Records from a data source:
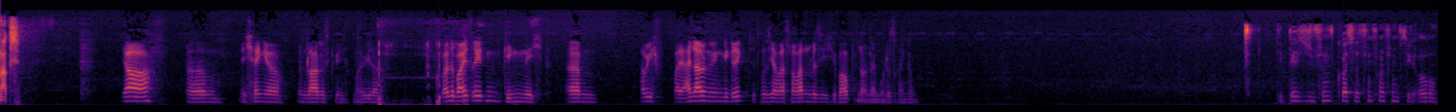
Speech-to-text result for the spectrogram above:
Max? Ja, ähm, ich hänge im Ladescreen mal wieder. Wollte beitreten, ging nicht. Ähm, habe ich bei Einladungen gekriegt. Jetzt muss ich aber erstmal warten, bis ich überhaupt in den Online-Modus reinkomme. Die PlayStation 5 kostet 550 Euro.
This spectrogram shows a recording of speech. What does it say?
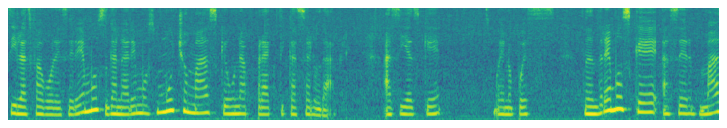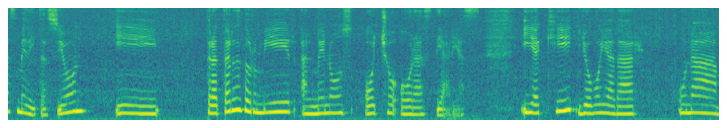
Si las favoreceremos, ganaremos mucho más que una práctica saludable. Así es que, bueno, pues tendremos que hacer más meditación y tratar de dormir al menos 8 horas diarias. Y aquí yo voy a dar una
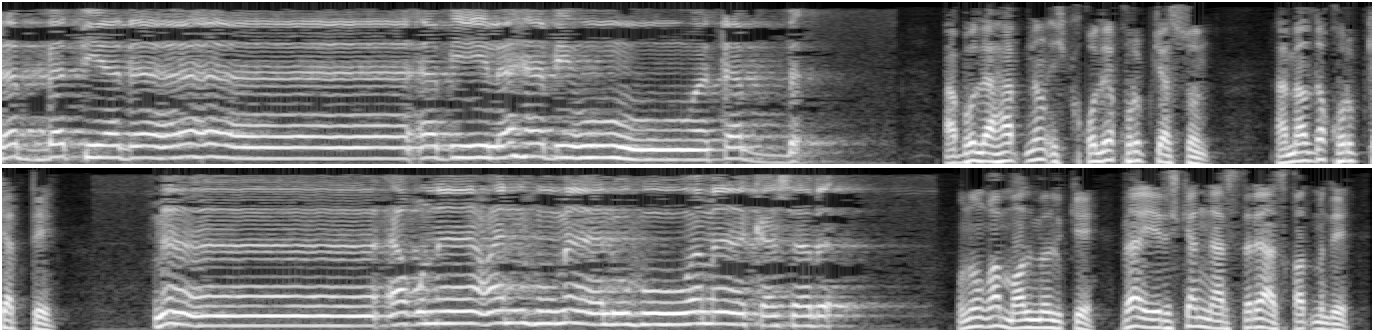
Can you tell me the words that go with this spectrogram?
Təbbət yədə Əbi Ləhəb və təbb. Əbu Ləhəbnin iki qolu qurub kəssin. Əməldə qurub getdi. Mə əğnə anhu maluhu və mə kəsəb. Onunğa mal mülki və erişkən nərsləri əsqatmadı.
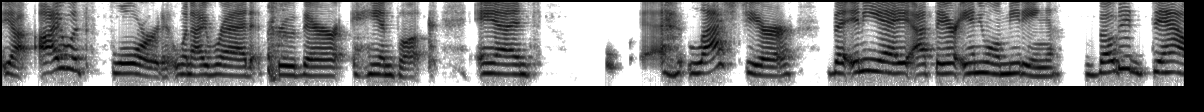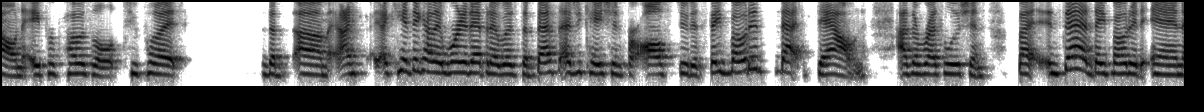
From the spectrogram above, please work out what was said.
yeah, I was floored when I read through their handbook. And last year, the NEA at their annual meeting voted down a proposal to put the um, I, I can't think how they worded it, but it was the best education for all students. They voted that down as a resolution, but instead they voted in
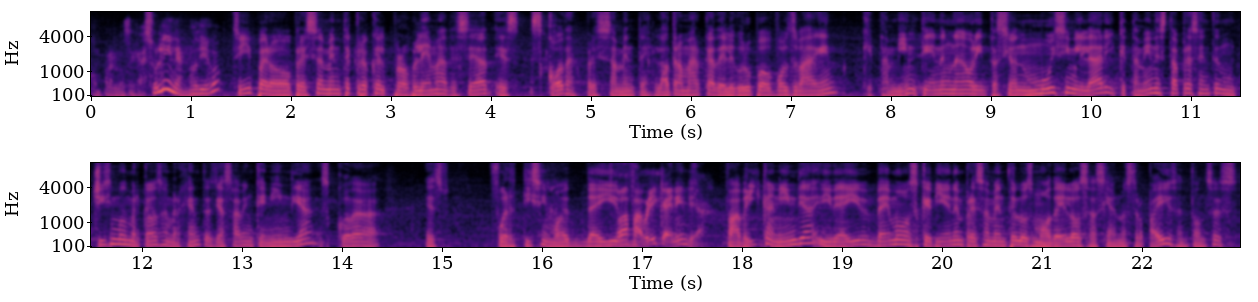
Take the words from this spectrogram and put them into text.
comprar los de gasolina, ¿no, Diego? Sí, pero precisamente creo que el problema de SEAT es Skoda, precisamente, la otra marca del grupo Volkswagen que también tiene una orientación muy similar y que también está presente en muchísimos mercados emergentes. Ya saben que en India Skoda es fuertísimo. De ahí Skoda fabrica en India. Fabrica en India y de ahí vemos que vienen precisamente los modelos hacia nuestro país. Entonces,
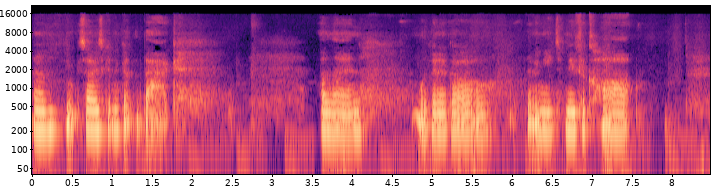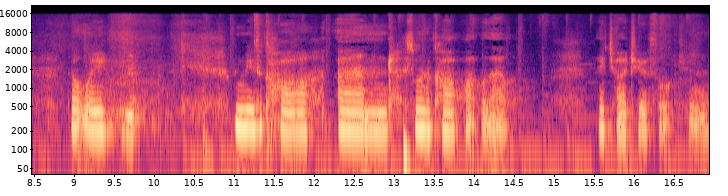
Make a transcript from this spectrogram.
Um I think Sarah's gonna get the bag. And then we're gonna go then we need to move the car don't we? Yeah. we move the car and it's in a car park well they'll they charge you a fortune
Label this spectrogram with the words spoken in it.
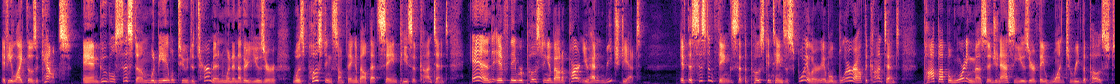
if you like those accounts. And Google's system would be able to determine when another user was posting something about that same piece of content, and if they were posting about a part you hadn't reached yet. If the system thinks that the post contains a spoiler, it will blur out the content, pop up a warning message, and ask the user if they want to read the post.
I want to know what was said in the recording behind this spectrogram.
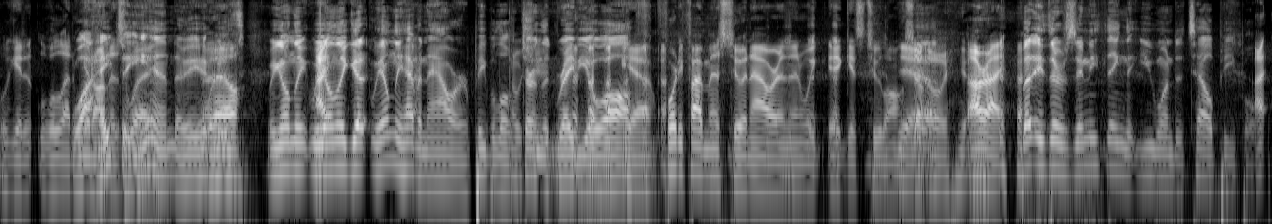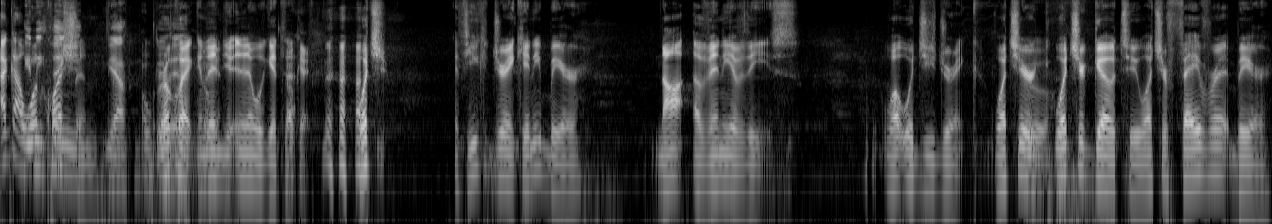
We'll get it. We'll let him Well, get I on his the way. end. I mean, Well, it's- we only we I- only get we only have an hour. People will Oh, turn shoot. the radio off. Yeah, forty-five minutes to an hour, and then we it gets too long. Yeah. So, Oh, yeah. all right. But if there's anything that you wanted to tell people, I, I got one anything that- question. yeah, oh, go real ahead. quick, and then you, and then we'll get to that. okay. What's your, if you could drink any beer, not of any of these, what would you drink? What's your Ooh. what's your go-to? What's your favorite beer?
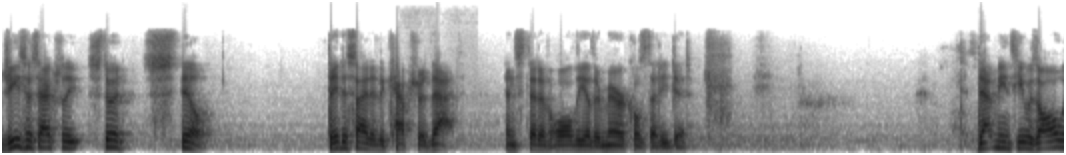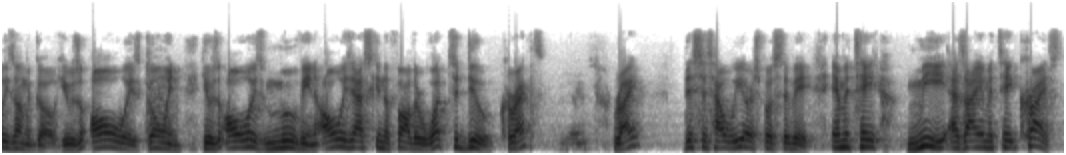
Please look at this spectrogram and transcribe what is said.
Jesus actually stood still. They decided to capture that instead of all the other miracles that he did. That means he was always on the go. He was always going. He was always moving, always asking the Father what to do, correct? Yes. Right? This is how we are supposed to be. Imitate me as I imitate Christ.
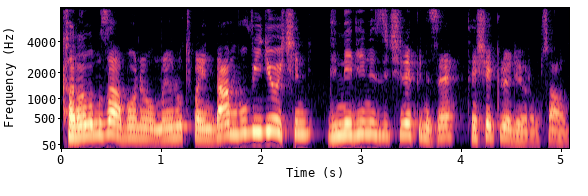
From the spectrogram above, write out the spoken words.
kanalımıza abone olmayı unutmayın. Ben bu video için dinlediğiniz için hepinize teşekkür ediyorum. Sağ olun.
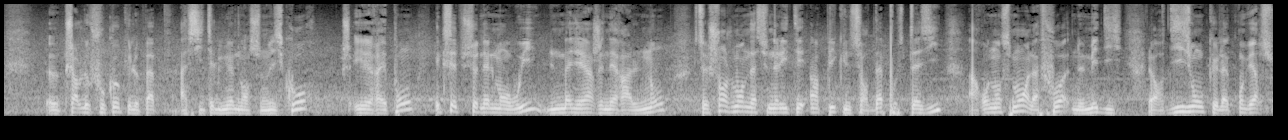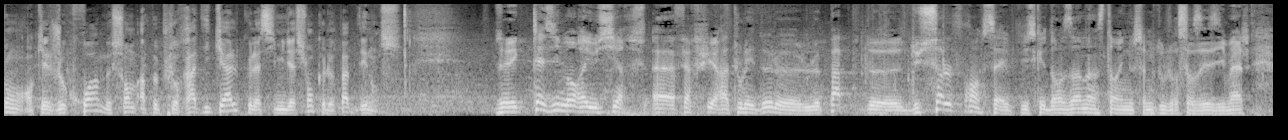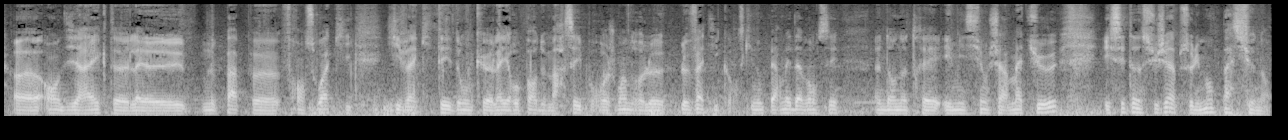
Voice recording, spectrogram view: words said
Charles de Foucault, que le pape a cité lui-même dans son discours, il répond exceptionnellement oui, d'une manière générale non. Ce changement de nationalité implique une sorte d'apostasie, un renoncement à la foi ne médit. Alors disons que la conversion en laquelle je crois me semble un peu plus radicale que l'assimilation que le pape dénonce. Vous avez quasiment réussi à faire fuir à tous les deux le, pape du sol français, puisque dans un instant, et nous sommes toujours sur ces images euh, en direct, le, pape euh, François qui, qui va quitter donc euh, l'aéroport de Marseille pour rejoindre le, le Vatican, ce qui nous permet d'avancer dans notre émission, cher Mathieu. Et c'est un sujet absolument passionnant.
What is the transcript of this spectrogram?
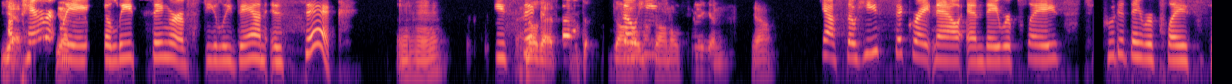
yes, apparently yes. the lead singer of Steely Dan is sick. Mm-hmm. He's sick. So, Donald, so he's, Donald Fagen. Yeah. Yeah, so he's sick right now, and they replaced. Who did they replace?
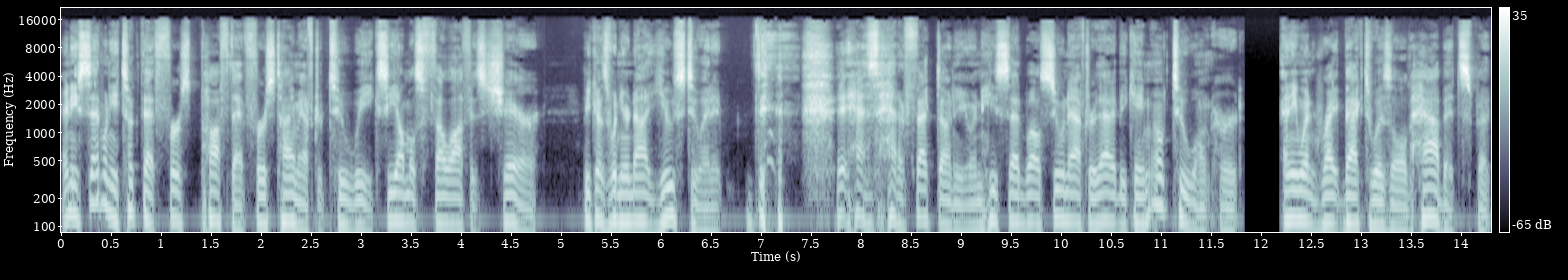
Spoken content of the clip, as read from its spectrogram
And he said when he took that first puff that first time after two weeks, he almost fell off his chair because when you're not used to it, it, it has that effect on you. And he said, well, soon after that, it became, oh, two won't hurt. And he went right back to his old habits. But,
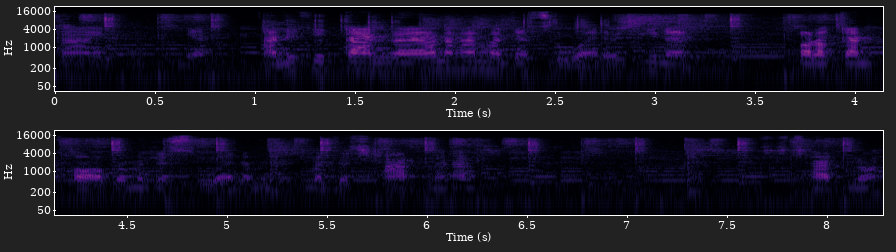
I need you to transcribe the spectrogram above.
ใกล้ๆนะเนี่ยอันนี้คือกันแล้วนะฮะมันจะสวยนะพี่นะพอเรากันขอบแล้วมันจะสวยนะมันมันจะชัดนะครับชัดเนาะ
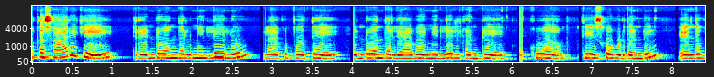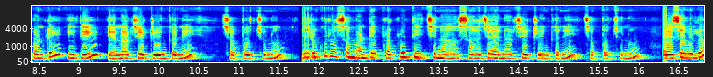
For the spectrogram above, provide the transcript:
ఒకసారికి రెండు వందల మిల్లీలు లేకపోతే రెండు వందల యాభై మిల్లీల కంటే ఎక్కువ తీసుకోకూడదండి. ఎందుకంటే ఇది ఎనర్జీ డ్రింక్ అని చెప్పొచ్చును. ఎరుకు రసం అంటే ప్రకృతి ఇచ్చిన సహజ ఎనర్జీ డ్రింక్ అని చెప్పొచ్చును. వేసవిలో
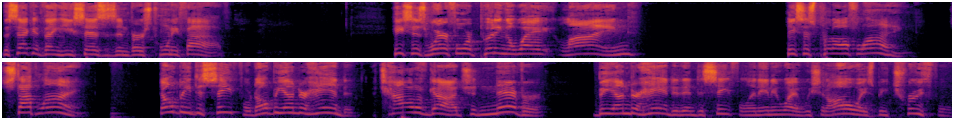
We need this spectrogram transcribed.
The second thing he says is in verse 25. He says, Wherefore, putting away lying, he says, Put off lying. Stop lying. Don't be deceitful. Don't be underhanded. A child of God should never be underhanded and deceitful in any way. We should always be truthful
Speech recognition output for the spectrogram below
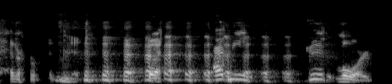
better with it. But I mean- Good lord,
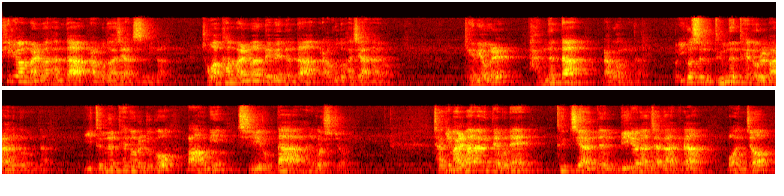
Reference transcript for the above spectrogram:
필요한 말만 한다 라고도 하지 않습니다. 정확한 말만 내뱉는다 라고도 하지 않아요. 계명을 받는다 라고 합니다. 이것은 듣는 태도를 말하는 겁니다. 이 듣는 태도를 두고 마음이 지혜롭다 하는 것이죠. 자기 말만 하기 때문에 듣지 않는 미련한 자가 아니라 먼저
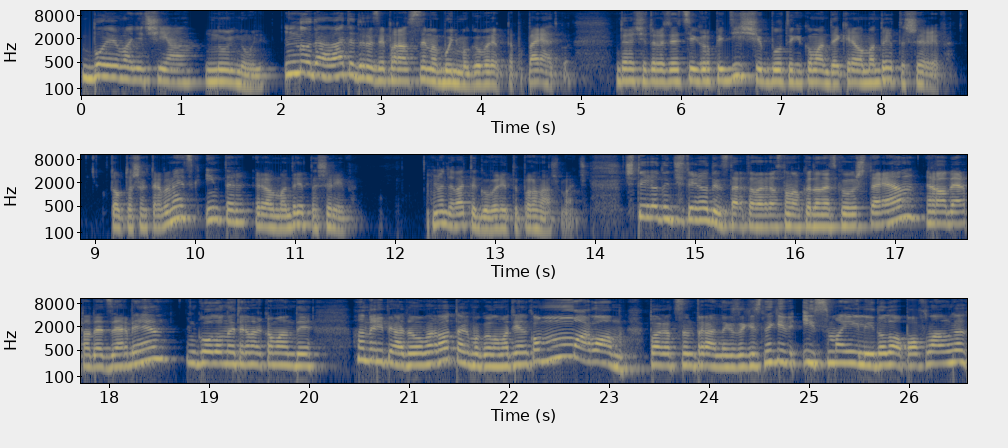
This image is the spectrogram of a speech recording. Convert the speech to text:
Бойова нічия 0-0. Ну давайте, друзі, про все ми будемо говорити по порядку. До речі, друзі, у цій групі D були такі команди, як Реал Мадрид та Шериф. Тобто Шахтар Донецьк, Інтер, Реал Мадрид та Шериф. Ну, давайте говорити про наш матч. 4-1-4-1 стартова розстановка Донецького штаря. Роберто Дедзербі, головний тренер команди. Андрій П'ятого воротах, Микола Матвієнко, Марлон перед центральних захисників, Ісмаїлі Додо по флангах,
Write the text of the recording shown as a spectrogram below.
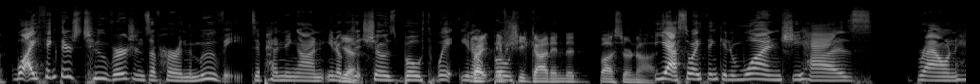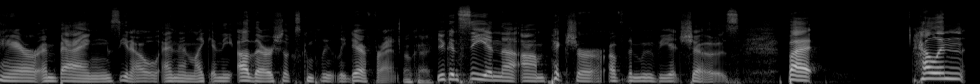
Uh, well, I think there's two versions of her in the movie, depending on you know because Yeah. it shows both way. You know, right, both. if she got in the bus or not. yeah, so I think in one she has brown hair and bangs, you know, and then like in the other she looks completely different. Okay. You can see in the um, picture of the movie it shows. But Helen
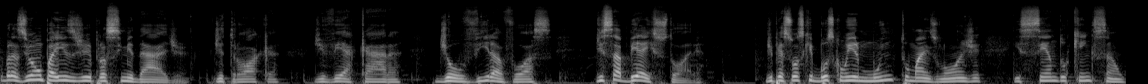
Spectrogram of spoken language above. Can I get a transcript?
O Brasil é um país de proximidade, de troca, de ver a cara, de ouvir a voz, de saber a história. De pessoas que buscam ir muito mais longe e sendo quem são.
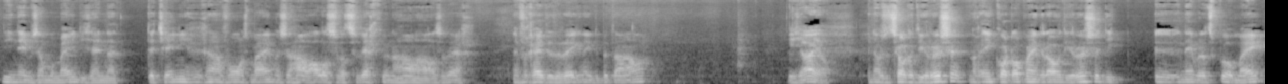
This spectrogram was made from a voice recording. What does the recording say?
Die nemen ze allemaal mee. Die zijn naar Tchetchenië gegaan volgens mij. Maar ze halen alles wat ze weg kunnen halen, halen ze weg. En vergeten de rekening te betalen. Bizar joh. En nou is het zo dat die Russen, nog één kort opmerking erover. Die Russen die eh, nemen dat spul mee.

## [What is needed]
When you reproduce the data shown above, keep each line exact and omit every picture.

## [Your solution]
Speech-to-text result for the spectrogram above:
Max? Ja, ähm, ich hänge im Ladescreen mal wieder. Wollte beitreten, ging nicht. Ähm, habe ich bei Einladungen gekriegt. Jetzt muss ich aber erstmal warten, bis ich überhaupt in den Online-Modus reinkomme. Die PlayStation 5 kostet 550 Euro.
This spectrogram shows a recording of speech. What does it say?
Si las favoreceremos, ganaremos mucho más que una práctica saludable. Así es que, bueno, pues tendremos que hacer más meditación y tratar de dormir al menos 8 horas diarias. Y aquí yo voy a dar una
Can you tell me the words that go with this spectrogram?
Təbbət yədə Əbi Ləhəb və təbb. Əbu Ləhəbnin iki qolu qurub kəssin. Əməldə qurub getdi. Mə əğnə anhu maluhu və mə kəsəb. Onunğa mal mülki və erişkən nərsləri əsqatmadı.
From the spectrogram above, please work out what was said.
yeah, I was floored when I read through their handbook. And last year, the NEA at their annual meeting voted down a proposal to put the um, I, I can't think how they worded it, but it was the best education for all students. They voted that down as a resolution, but instead they voted in
Take the words from this spectrogram and put them into text.
comprar los de gasolina, ¿no, Diego? Sí, pero precisamente creo que el problema de SEAT es Skoda, precisamente, la otra marca del grupo Volkswagen que también tiene una orientación muy similar y que también está presente en muchísimos mercados emergentes. Ya saben que en India Skoda es fuertísimo. De ahí Skoda fabrica en India. Fabrica en India y de ahí vemos que vienen precisamente los modelos hacia nuestro país. Entonces,
Make a transcript from this spectrogram.
Um I think Sarah's gonna get the bag. And then we're gonna go then we need to move the car don't we? Yeah. we move the car and it's in a car park well they'll they charge you a fortune
Label this spectrogram with the words spoken in it.
if you like those accounts. And Google's system would be able to determine when another user was posting something about that same piece of content, and if they were posting about a part you hadn't reached yet. If the system thinks that the post contains a spoiler, it will blur out the content, pop up a warning message, and ask the user if they want to read the post.
I want to know what was said in the recording behind this spectrogram.
We'll get it. We'll let him Well, get I on his the way. end. I mean, Well, it's- we only we I- only get we only have an hour. People will Oh, turn shoot. the radio off. Yeah, forty-five minutes to an hour, and then we it gets too long. Yeah. So, Oh, yeah. all right. But if there's anything that you wanted to tell people, I, I got one anything that- question. yeah, oh, go real ahead. quick, and then you, and then we'll get to that. okay. What's your, if you could drink any beer, not of any of these, what would you drink? What's your Ooh. what's your go-to? What's your favorite beer?
Please look at this spectrogram and transcribe what is said.
Jesus actually stood still. They decided to capture that instead of all the other miracles that he did. That means he was always on the go. He was always going. He was always moving, always asking the Father what to do, correct? Yes. Right? This is how we are supposed to be. Imitate me as I imitate Christ.
From the spectrogram above, write out the spoken words.
kanalımıza abone olmayı unutmayın. Ben bu video için dinlediğiniz için hepinize teşekkür ediyorum. Sağ olun.
Voice recording, spectrogram view: words said
Charles de Foucault, que le pape a cité lui-même dans son discours, il répond exceptionnellement oui, d'une manière générale non. Ce changement de nationalité implique une sorte d'apostasie, un renoncement à la foi ne médit. Alors disons que la conversion en laquelle je crois me semble un peu plus radicale que l'assimilation que le pape dénonce. Vous avez quasiment réussi à faire fuir à tous les deux le, pape du sol français, puisque dans un instant, et nous sommes toujours sur ces images euh, en direct, le, pape euh, François qui, qui va quitter donc euh, l'aéroport de Marseille pour rejoindre le, le Vatican, ce qui nous permet d'avancer dans notre émission, cher Mathieu. Et c'est un sujet absolument passionnant.
What is the transcript of this spectrogram?
yes, apparently yes. the lead singer of Steely Dan is sick. Mm-hmm. He's sick. So, Donald, so he's, Donald Fagen. Yeah. Yeah, so he's sick right now, and they replaced. Who did they replace?
Spoken content of the clip, as read from its spectrogram
And he said when he took that first puff that first time after two weeks, he almost fell off his chair because when you're not used to it, it, it has that effect on you. And he said, well, soon after that, it became, oh, two won't hurt. And he went right back to his old habits. But,
I need you to transcribe the spectrogram above.
ใกล้ๆนะเนี่ยอันนี้คือกันแล้วนะฮะมันจะสวยนะพี่นะพอเรากันขอบแล้วมันจะสวยนะมันมันจะชัดนะครับชัดเนาะ
For the spectrogram above, provide the transcript:
ఒకసారికి రెండు వందల మిల్లీలు లేకపోతే రెండు వందల యాభై మిల్లీల కంటే ఎక్కువ తీసుకోకూడదండి. ఎందుకంటే ఇది ఎనర్జీ డ్రింక్ అని చెప్పొచ్చును. ఎరుకు రసం అంటే ప్రకృతి ఇచ్చిన సహజ ఎనర్జీ డ్రింక్ అని చెప్పొచ్చును. వేసవిలో
We need this spectrogram transcribed.
The second thing he says is in verse 25. He says, Wherefore, putting away lying, he says, Put off lying. Stop lying. Don't be deceitful. Don't be underhanded. A child of God should never be underhanded and deceitful in any way. We should always be truthful
Speech recognition output for the spectrogram below
better with it. But I mean- Good lord,
Reference transcript for the above spectrogram:
필요한 말만 한다 라고도 하지 않습니다. 정확한 말만 내뱉는다 라고도 하지 않아요. 계명을 받는다 라고 합니다. 이것은 듣는 태도를 말하는 겁니다. 이 듣는 태도를 두고 마음이 지혜롭다 하는 것이죠. 자기 말만 하기 때문에 듣지 않는 미련한 자가 아니라 먼저
This image is the spectrogram of a speech recording. Convert the speech to text:
Бойова нічия 0-0. Ну давайте, друзі, про все ми будемо говорити по порядку. До речі, друзі, у цій групі D були такі команди, як Реал Мадрид та Шериф. Тобто Шахтар Донецьк, Інтер, Реал Мадрид та Шериф. Ну, давайте говорити про наш матч. 4-1-4-1 стартова розстановка Донецького штаря. Роберто Дедзербі, головний тренер команди. Андрій П'ятого воротах, Микола Матвієнко, Марлон перед центральних захисників, Ісмаїлі Додо по флангах,
Write the text of the recording shown as a spectrogram below.
Uh, well, I think there's two versions of her in the movie, depending on you know because Yeah. it shows both way. You know, right, both. if she got in the bus or not. yeah, so I think in one she has brown hair and bangs, you know, and then like in the other she looks completely different. Okay. You can see in the um, picture of the movie it shows. But Helen
Spectrogram of spoken language above. Can I get a transcript?
O Brasil é um país de proximidade, de troca, de ver a cara, de ouvir a voz, de saber a história. De pessoas que buscam ir muito mais longe e sendo quem são.
This spectrogram was made from a voice recording. What does the recording say?
Die nemen ze allemaal mee. Die zijn naar Tchetchenië gegaan volgens mij. Maar ze halen alles wat ze weg kunnen halen, halen ze weg. En vergeten de rekening te betalen. Bizar joh. En nou is het zo dat die Russen, nog één kort opmerking erover. Die Russen die eh, nemen dat spul mee.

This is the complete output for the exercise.